# Assigned task
Using the listing below, reproduce exactly the lines from the one with "Please add the" through the last, with all pictures left out.

# Data for the task
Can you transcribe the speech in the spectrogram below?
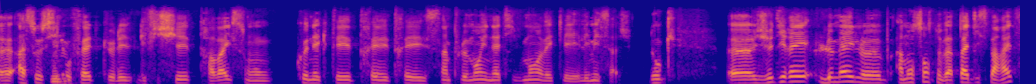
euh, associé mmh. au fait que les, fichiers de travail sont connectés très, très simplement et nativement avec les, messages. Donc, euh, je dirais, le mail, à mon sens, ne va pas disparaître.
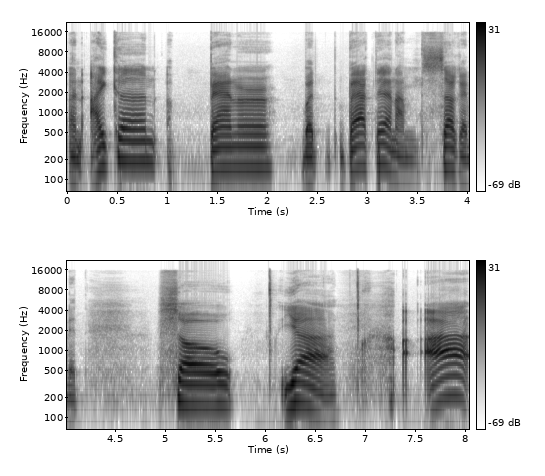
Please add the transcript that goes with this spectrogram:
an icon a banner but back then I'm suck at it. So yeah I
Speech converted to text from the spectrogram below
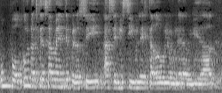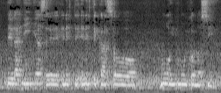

# Your solution
Please add the transcript that goes with this spectrogram:
an icon a banner but back then I'm suck at it. So yeah I
Speech converted to text from the spectrogram below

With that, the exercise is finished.